This is a interesting study. It seems like a stretch, really, but I cannot help but cover this one.
The headline in the press statement reads: "Study links adolescent IQ/activity levels with risk of dementia."
Scientists report that "your IQ and extracurricular interests as a teenager may forecast your memory and thinking abilities decades later."
Okay, so we are all thinking back to those days now, right, and wondering how we would be categorized.
This study is issued from a credible bunch at the University Memory and Aging Center, affiliated with Case Western Reserve University and University Hospitals of Cleveland. They found that persons who were more active in high school and who had higher IQ scores, were less likely to have mild memory and thinking problems and dementia as older adults.

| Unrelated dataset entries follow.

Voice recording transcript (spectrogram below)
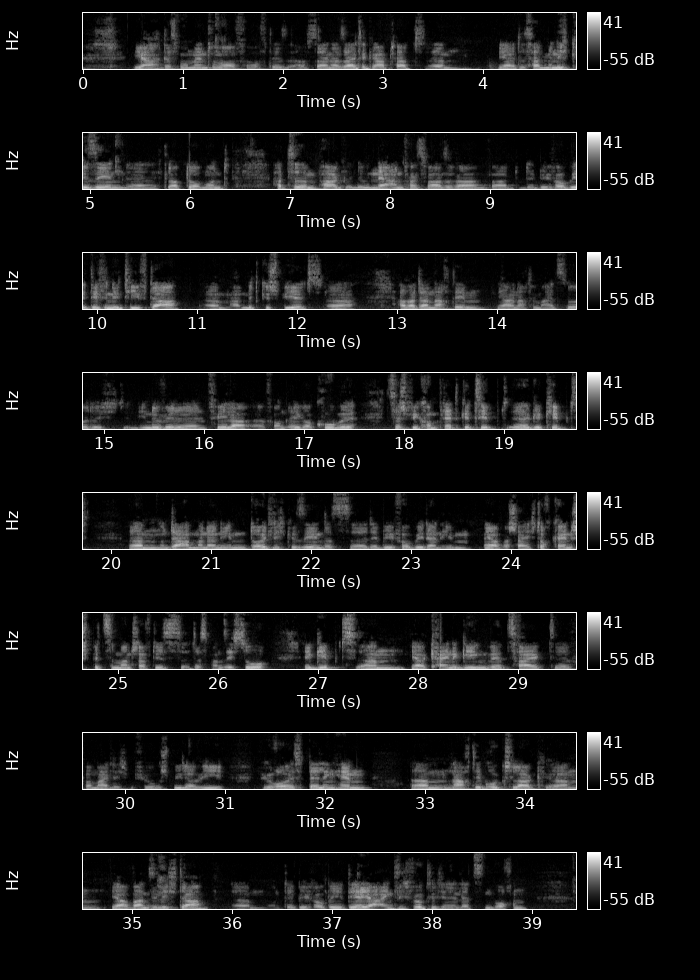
ja das Momentum auf, auf, der, auf seiner Seite gehabt hat, ähm, ja, das hat man nicht gesehen. Äh, ich glaube, Dortmund hatte ein paar, in der Anfangsphase war, war der BVB definitiv da, ähm, hat mitgespielt, äh, aber dann nach dem, ja, nach dem 1-0 durch den individuellen Fehler äh, von Gregor Kobel ist das Spiel komplett getippt, äh, gekippt. Ähm, und da hat man dann eben deutlich gesehen, dass äh, der BVB dann eben, ja, wahrscheinlich doch keine Spitzenmannschaft ist, dass man sich so ergibt, ähm, ja, keine Gegenwehr zeigt, äh, vermeintlichen Führungsspieler wie, wie Reus, Bellingham, ähm, nach dem Rückschlag, ähm, ja, waren sie nicht da. Ähm, und der BVB, der ja eigentlich wirklich in den letzten Wochen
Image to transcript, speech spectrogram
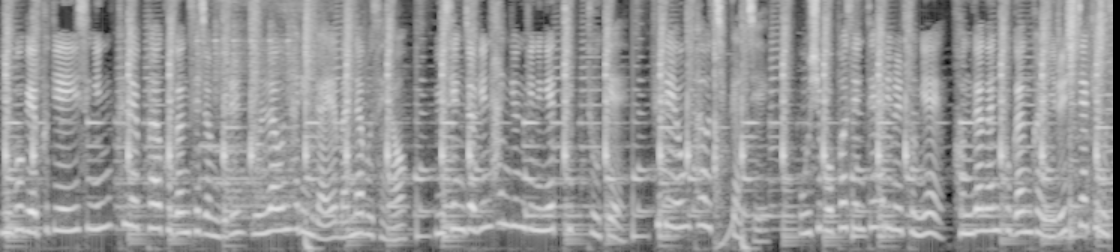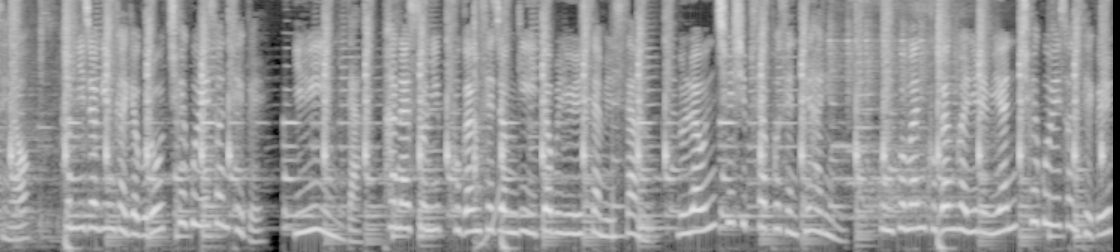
미국 FDA 승인 클레파 구강 세정기를 놀라운 할인가에 만나보세요. 위생적인 항균 기능의 팁 2개, 휴대용 파우치까지 55% 할인을 통해 건강한 구강 관리를 시작해보세요. 합리적인 가격으로 최고의 선택을 1위입니다. 파나소닉 구강 세정기 EW1313 놀라운 74% 할인 꼼꼼한 구강 관리를 위한 최고의 선택을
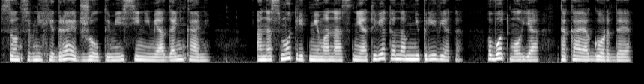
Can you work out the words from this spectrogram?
Солнце в них играет желтыми и синими огоньками. Она смотрит мимо нас, ни ответа нам, ни привета. Вот, мол, я такая гордая.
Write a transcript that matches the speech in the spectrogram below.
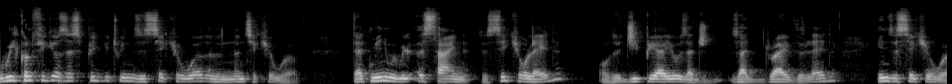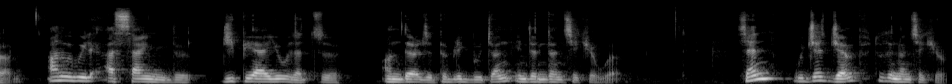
We will configure the split between the secure world and the non-secure world. That means we will assign the secure LED or the GPIO that, that drive the LED in the secure world. And we will assign the GPIO that uh, under the public button in the non-secure world. Then we just jump to the non-secure.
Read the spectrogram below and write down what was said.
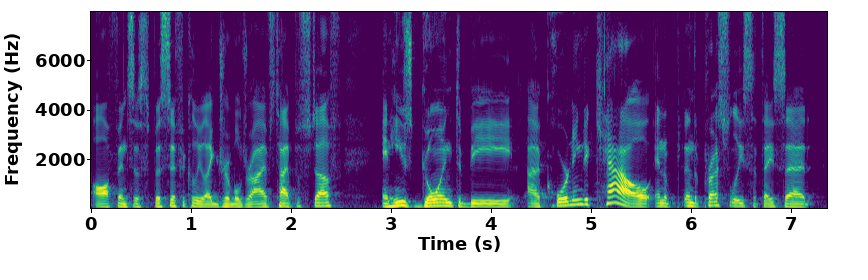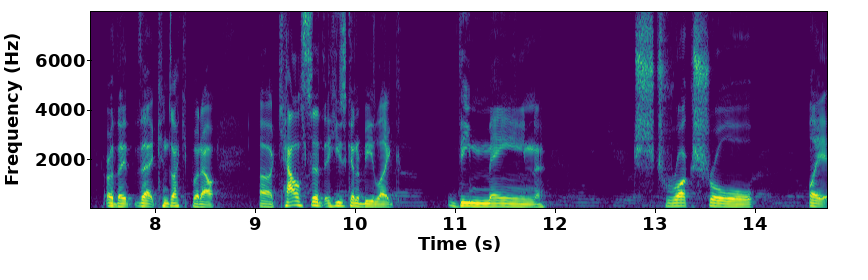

"The Case researchers used historical data from high school records and yearbooks from the mid-1940s to create a picture of the students' abilities and interests as teens," the statement says.
"In 2002, interviews with the graduates, now in their 70s, and their family members were conducted to learn about the adult cognitive status of each subject. The research team reported on data collected from nearly 400 graduates," the researchers say.
The scientists note that a "particular strength of the Case study is the use of objective measures of cognitive ability (IQ) collected in the teen years. Also, no study has yet reported on associations between teen activity levels and dementia risk using objective measures (i.e., extracurricular activity participation)."
And the best part: "It's a safe bet that being intellectually engaged, physically active, and socially connected has many health benefits across the lifespan and is to be recommended."
Find more about this study at web site Eurekalert.